Mr. Spitzer announced $19 million in cash on hand last month. Mr. Suozzi is aiming to raise $20 million to be competitive in advertising. His camp is assuming that Mr. Spitzer will ultimately have $30 million or more.

Allies of Mr. Suozzi predict that the anti-Spitzer faction will contribute millions more toward his $20 million goal. But they also said they expected to win votes from other New Yorkers who believe Mr. Spitzer has been overzealous in his prosecutions and heavy-handed in his tactics.

"The likability factor is a very important piece of this," Mr. Jacobs said. "Tom is very good at walking into a room and connecting with people. He likes people. Think of Kennedy vs. Nixon. Think of Clinton vs. Bush or Bush vs. Kerry."

Mr. Spitzer's advisers charged that Mr. Suozzi was trying to cut into the attorney general's lead in polls by tapping his legal enemies, and that he is making himself their pawn. On Saturday, a group supporting Mr. Spitzer, Citizen Action, called on Mr. Suozzi to "clean up your act" by rejecting donations from Mr. Langone and other Spitzer targets.

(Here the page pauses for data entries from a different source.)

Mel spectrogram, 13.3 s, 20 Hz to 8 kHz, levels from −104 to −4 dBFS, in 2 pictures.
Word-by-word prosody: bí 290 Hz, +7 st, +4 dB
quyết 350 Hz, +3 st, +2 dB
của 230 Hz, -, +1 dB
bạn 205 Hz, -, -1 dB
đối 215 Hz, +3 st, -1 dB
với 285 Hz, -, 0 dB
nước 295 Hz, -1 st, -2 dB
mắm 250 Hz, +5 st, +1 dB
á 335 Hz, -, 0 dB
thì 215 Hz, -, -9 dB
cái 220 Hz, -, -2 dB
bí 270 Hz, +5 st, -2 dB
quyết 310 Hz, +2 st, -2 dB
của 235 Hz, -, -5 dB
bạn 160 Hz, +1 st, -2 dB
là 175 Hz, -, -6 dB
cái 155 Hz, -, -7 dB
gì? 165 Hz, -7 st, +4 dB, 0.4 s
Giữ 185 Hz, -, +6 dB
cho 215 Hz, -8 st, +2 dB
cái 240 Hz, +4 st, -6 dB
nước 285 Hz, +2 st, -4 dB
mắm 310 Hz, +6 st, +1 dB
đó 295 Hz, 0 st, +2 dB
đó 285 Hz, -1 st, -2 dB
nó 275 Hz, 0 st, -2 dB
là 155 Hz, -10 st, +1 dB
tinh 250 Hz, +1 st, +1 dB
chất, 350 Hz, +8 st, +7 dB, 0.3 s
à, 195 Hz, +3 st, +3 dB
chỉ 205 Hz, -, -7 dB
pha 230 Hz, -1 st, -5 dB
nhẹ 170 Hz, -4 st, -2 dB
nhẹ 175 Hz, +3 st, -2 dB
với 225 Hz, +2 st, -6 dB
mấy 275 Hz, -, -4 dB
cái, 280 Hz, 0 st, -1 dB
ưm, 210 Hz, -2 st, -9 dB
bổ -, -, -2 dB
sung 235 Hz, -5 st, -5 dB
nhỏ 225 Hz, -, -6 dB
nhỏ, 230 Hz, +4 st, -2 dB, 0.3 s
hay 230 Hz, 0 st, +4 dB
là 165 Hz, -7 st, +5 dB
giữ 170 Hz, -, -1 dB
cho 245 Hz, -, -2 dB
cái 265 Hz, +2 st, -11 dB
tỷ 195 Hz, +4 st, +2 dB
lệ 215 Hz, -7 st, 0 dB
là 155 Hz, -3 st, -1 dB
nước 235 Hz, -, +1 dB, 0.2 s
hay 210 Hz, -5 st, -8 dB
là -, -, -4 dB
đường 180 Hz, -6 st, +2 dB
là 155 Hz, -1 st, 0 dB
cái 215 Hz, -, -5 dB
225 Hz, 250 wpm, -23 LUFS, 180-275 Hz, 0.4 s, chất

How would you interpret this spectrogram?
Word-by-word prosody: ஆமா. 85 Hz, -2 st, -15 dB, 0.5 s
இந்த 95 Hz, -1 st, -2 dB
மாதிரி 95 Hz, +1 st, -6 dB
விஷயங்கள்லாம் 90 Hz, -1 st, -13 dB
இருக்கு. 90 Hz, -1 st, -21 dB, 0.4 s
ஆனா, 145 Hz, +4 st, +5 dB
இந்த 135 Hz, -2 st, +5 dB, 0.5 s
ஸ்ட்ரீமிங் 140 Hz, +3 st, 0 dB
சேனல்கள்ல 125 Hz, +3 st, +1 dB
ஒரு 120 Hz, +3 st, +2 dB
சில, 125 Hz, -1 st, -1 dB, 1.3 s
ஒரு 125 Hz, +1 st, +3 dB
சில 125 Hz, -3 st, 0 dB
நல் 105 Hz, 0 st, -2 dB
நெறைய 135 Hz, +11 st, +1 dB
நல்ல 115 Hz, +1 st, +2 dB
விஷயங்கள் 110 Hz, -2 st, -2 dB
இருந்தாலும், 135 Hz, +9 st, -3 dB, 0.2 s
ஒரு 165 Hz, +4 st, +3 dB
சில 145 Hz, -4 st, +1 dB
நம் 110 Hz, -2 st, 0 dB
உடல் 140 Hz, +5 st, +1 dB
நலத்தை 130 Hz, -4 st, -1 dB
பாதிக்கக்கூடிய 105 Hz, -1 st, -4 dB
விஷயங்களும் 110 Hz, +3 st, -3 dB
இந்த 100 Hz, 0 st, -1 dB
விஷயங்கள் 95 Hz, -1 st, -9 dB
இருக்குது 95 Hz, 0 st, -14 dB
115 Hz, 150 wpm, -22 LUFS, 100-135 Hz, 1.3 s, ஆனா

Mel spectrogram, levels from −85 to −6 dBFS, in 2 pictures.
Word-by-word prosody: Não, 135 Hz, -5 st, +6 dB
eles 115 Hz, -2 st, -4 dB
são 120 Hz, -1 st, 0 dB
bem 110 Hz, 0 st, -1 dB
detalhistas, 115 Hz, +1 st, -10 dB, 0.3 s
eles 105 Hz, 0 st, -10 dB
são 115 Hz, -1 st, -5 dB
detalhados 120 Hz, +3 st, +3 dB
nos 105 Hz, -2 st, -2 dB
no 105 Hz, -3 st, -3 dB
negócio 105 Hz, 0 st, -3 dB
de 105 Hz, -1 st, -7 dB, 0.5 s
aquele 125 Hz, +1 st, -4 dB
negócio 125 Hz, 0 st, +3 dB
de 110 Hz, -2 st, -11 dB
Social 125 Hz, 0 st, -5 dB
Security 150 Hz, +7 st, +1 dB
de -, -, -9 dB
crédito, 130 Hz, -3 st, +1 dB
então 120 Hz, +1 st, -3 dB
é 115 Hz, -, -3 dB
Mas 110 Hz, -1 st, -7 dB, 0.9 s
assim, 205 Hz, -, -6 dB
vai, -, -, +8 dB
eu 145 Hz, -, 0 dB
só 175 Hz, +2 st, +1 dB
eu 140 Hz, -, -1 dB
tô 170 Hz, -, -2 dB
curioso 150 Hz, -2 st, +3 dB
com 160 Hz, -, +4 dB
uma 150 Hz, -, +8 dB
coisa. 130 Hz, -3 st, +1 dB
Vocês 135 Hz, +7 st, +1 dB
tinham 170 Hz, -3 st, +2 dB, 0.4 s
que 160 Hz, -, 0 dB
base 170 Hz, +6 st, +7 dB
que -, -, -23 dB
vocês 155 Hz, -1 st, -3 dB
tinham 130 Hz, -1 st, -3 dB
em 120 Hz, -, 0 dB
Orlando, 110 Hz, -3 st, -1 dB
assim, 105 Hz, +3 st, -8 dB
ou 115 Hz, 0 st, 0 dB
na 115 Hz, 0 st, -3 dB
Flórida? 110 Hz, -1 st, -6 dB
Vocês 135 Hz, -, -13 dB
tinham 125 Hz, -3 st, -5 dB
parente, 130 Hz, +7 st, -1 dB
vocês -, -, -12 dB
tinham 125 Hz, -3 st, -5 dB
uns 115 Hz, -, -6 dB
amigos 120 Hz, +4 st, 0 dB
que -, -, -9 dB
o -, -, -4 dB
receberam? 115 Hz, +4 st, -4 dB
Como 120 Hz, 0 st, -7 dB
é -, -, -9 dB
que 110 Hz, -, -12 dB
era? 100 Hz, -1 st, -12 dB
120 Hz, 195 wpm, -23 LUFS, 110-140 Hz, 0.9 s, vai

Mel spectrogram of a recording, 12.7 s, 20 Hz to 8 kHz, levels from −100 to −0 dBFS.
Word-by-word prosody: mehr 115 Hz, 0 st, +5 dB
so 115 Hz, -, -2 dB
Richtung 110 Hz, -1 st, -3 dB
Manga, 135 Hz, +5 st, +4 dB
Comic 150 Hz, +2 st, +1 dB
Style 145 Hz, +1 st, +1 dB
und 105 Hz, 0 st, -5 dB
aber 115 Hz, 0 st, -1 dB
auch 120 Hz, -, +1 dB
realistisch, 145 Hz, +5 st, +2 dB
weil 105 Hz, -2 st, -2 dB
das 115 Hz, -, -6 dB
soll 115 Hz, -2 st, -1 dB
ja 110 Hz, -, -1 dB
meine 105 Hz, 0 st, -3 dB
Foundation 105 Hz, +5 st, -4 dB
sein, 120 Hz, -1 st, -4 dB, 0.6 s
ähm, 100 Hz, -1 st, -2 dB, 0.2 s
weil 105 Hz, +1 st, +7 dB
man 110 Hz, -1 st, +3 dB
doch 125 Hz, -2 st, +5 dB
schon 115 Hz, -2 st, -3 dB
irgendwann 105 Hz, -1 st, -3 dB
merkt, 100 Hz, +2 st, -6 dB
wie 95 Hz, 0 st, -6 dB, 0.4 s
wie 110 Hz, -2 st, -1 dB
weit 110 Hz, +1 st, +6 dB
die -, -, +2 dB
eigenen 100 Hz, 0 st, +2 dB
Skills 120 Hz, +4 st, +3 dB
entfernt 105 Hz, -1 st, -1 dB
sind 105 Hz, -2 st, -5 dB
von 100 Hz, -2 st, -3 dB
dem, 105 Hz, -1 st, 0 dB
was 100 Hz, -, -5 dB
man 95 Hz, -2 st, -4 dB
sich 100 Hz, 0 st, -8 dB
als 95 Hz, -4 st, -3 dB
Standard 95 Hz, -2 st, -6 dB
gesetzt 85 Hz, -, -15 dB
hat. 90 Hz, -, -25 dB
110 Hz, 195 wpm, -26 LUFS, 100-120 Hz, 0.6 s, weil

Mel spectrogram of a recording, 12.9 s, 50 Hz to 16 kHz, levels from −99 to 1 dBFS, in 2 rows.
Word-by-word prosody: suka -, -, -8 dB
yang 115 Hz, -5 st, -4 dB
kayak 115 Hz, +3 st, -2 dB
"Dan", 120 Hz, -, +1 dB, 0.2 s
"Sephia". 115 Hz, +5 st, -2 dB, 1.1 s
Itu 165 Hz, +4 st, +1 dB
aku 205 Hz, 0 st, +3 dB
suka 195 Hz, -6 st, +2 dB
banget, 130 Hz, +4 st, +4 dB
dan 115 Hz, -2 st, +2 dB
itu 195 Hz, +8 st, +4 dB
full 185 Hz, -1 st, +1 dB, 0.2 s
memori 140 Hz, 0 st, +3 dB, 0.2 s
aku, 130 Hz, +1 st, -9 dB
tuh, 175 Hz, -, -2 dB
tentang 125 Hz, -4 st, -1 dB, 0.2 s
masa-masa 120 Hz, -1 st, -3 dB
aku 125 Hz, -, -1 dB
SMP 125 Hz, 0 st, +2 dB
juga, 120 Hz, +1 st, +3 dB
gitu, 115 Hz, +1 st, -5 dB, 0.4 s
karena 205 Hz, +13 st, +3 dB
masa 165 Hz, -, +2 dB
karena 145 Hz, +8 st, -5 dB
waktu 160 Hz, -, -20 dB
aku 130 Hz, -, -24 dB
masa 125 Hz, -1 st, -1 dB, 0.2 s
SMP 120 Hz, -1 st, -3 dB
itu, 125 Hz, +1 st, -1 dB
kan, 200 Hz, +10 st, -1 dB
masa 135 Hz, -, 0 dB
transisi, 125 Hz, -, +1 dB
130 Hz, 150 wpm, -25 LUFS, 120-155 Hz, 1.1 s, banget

At his campaign rally, Mr. Suozzi said his "fight is not with the Democrats" and groups backing Mr. Spitzer, but with leaders of both parties who have not tackled taxes and other headaches for voters.

"New York needs a strong chief executive with a proven record of government reform and results," Mr. Suozzi said, citing his record helping Nassau recover from near-bankruptcy in 2001.

At a news conference after his speech, Mr. Suozzi said he was campaigning in Brooklyn, Queens, the Bronx, and on Staten Island this weekend because he was "sending a direct message to Eliot Spitzer that I'm leaving no stone unturned."

Asked about that statement, Mr. Spitzer, who lives on the Upper East Side of Manhattan, would not comment directly in a brief interview on Saturday.

Instead, he said: "I have been and will be running a campaign based on what I have done for seven years, which is to walk right into the buzz saw of the status quo to change New York for the better. I will visit every town and county and speak to every voter."

Democratic allies of Mr. Spitzer also say that Mr. Suozzi is a political unknown statewide whose chances are being intensified by news media eager for a political battle. They also question his opposition to gay marriage and his attacks on what opponents call partial-birth abortion, saying he is acting like a Republican.

When pressed, though, most of them acknowledge that Mr. Suozzi is the kind of politician who many voters statewide have historically related to: A handsome Italian-American Catholic from the suburbs whose grandparents were poor immigrants and who has proved appealing to some Nassau Republicans.

Still, Spitzer advisers say they do see Mr. Suozzi as a threat. They say they will work with party leaders to try to deny him an automatic spot on the September primary ballot; if he cannot win support at the party convention in May, he will have to gather tens of thousands of voters' signatures to be on the ballot.

This move is not one the Spitzer camp would use on a mere nuisance challenger, political analysts say.

"Our poll numbers say Suozzi's nowhere, but it's early, and there's this history of anti-establishment Democrats pulling upsets," said Maurice Carroll, director of the Quinnipiac University Polling Institute. "Will he get anti-Spitzer Wall Street money? It looks like he will get some. He's an attractive guy, he has a track record, and New Yorkers love outsiders."

The lore of the outsider holds strong appeal for Mr. Suozzi, who idolizes and sometimes quotes Theodore Roosevelt, Al Smith, and Robert F. Kennedy. His aides cite Mr. Kennedy's 1968 race for president; they also draw confidence from Mr. Carey's victory over another Democrat, Howard Samuels, in 1974, and Mr. Cuomo's win over New York City Mayor Edward I. Koch in the primary in 1982.

They also recall Mayor Michael R. Bloomberg's modest poll numbers a year ago, when he was running for re-election, and Andrew Cuomo's lead in early polls for the Democratic nomination for governor in 2002. Mr. Cuomo dropped out before the primary.

Still, Suozzi supporters are not counting on Mr. Spitzer to falter.

"It's a fallacy to say we just need Eliot to stumble," Mr. Jacobs said. "New Yorkers love outsiders, and they'll love Tom."